a theatre, film & pop culture review
Note: My personal rankings are listed in order from best to worst, with #1 being my favorite, while predictions for the actual winners will be in orange. Those that are listed but not ranked are performances that I was not able to see.
Not only is this category entirely bizarre — really, these are the best featured performances of the year? — but I have no idea who will win.
I saw Jesus Christ Superstar, but missed Josh Young, and apparently I’m not the only one: the actor had vocal problems and was out for half of the press performances — meaning many critics actually reviewed his understudy Jeremy Kushnier (who I saw and was terrific). Those who saw Young declared him a well-voiced, sensitive, and sensual Judas Iscariot and the highlight of an otherwise uneven production, but the fact that he was MIA for many Tony voters will work against him.

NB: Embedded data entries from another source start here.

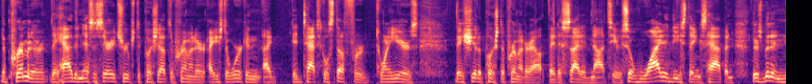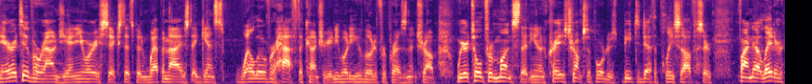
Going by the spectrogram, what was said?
The perimeter, they had the necessary troops to push out the perimeter. I used to work in, I did tactical stuff for 20 years. They should have pushed the perimeter out. They decided not to. So why did these things happen? There's been a narrative around January 6th that's been weaponized against well over half the country. Anybody who voted for President Trump. We were told for months that you know crazed Trump supporters beat to death a police officer. Find out later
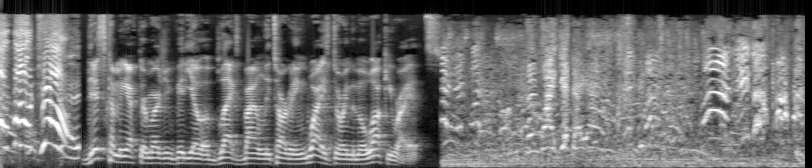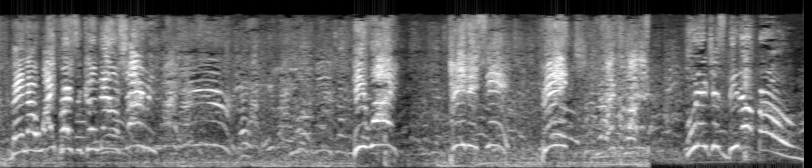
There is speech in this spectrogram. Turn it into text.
Don't vote Trump! This coming after emerging video of blacks violently targeting whites during the Milwaukee riots. Hey, white, get their ass! Man, no white person come down Sherman. He white. Beat his shit, bitch. Who they just beat up, bro?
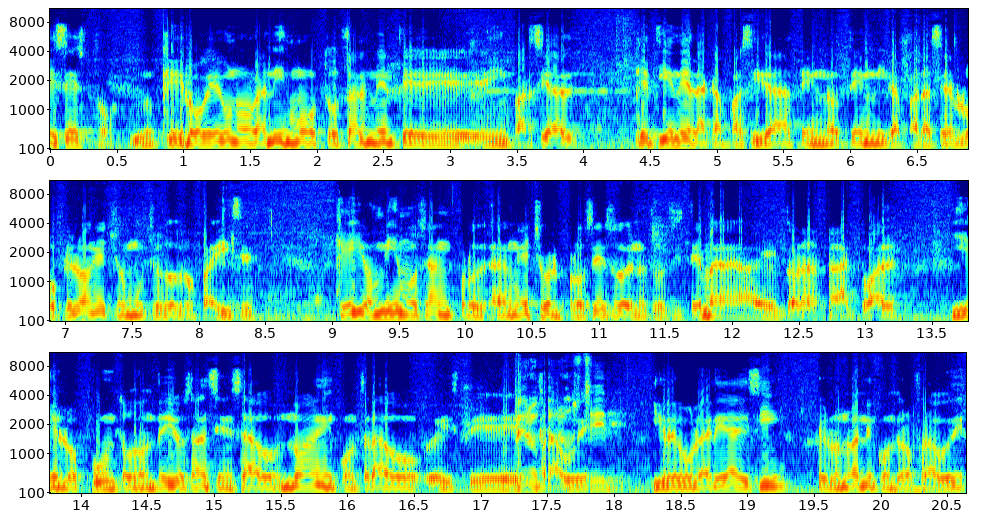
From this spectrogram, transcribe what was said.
es esto, que lo ve un organismo totalmente imparcial, que tiene la capacidad técnica para hacerlo, que lo han hecho en muchos otros países, que ellos mismos han, han hecho el proceso de nuestro sistema electoral actual y en los puntos donde ellos han censado no han encontrado este, fraude. Irregularidades sí, pero no han encontrado fraude.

A critical favorite, Michael Cerveris garnered a number of great reviews for his turn as Juan Peron, but not everyone high-flying adored his super-psychological interpretation of the politico in Evita. While in fine voice as always, Cerveris consistently strikes me as cold and, well, creepy, and with his incredibly stiff posture and that ridiculous hair piece, he was awkward and looked rather foolish to boot. He has a decent chance of winning here, but it’s almost as if by default.

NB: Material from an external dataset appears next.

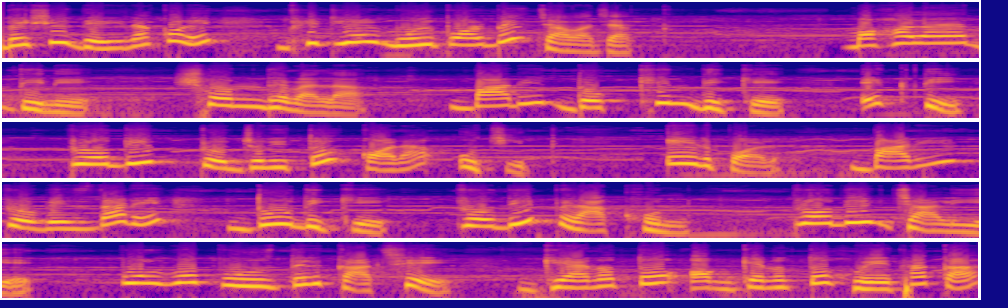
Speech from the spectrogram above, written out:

In Porgy and Bess, as Porgy’s rival for Bess’s love, Philip Boykin offers some major heft with his deep-voiced and sinister Crown and is terrifyingly good in his Broadway debut. Second-time nominee David Alan Grier (Race), in addition to his flashy pin-stripe suit and derby hat, sports some fine vocal chops. His Sportin’ Life is a soulless dope dealer who verges on cartoonish, but his raffish performance of “It Ain’t Necessarily So” is a show highlight. But, working within the same show, Boykin and Grier will likely cancel each other out, votes-wise.
With the only purely comedic performance represented in the category, second-time nominee Michael McGrath (Spamalot) is one of about two performers actually working — and enjoying that work — in Nice Work If You Can Get It (both Broderick and O’Hara are just going through the motions). As the bootleggin’ New Yawker pretending to be a butler, McGrath effortlessly earns laughs through a combination of great energy and dry humor — and the general sense that he’s not too good to sing for his supper.
I’ll wager this is a war between the two Michaels — they grapple with the most prominent roles (Josh being largely MIA) — but as to who will win? Your guess is probably better than mine. But if it means anything, McGrath did win the Drama Desk Award…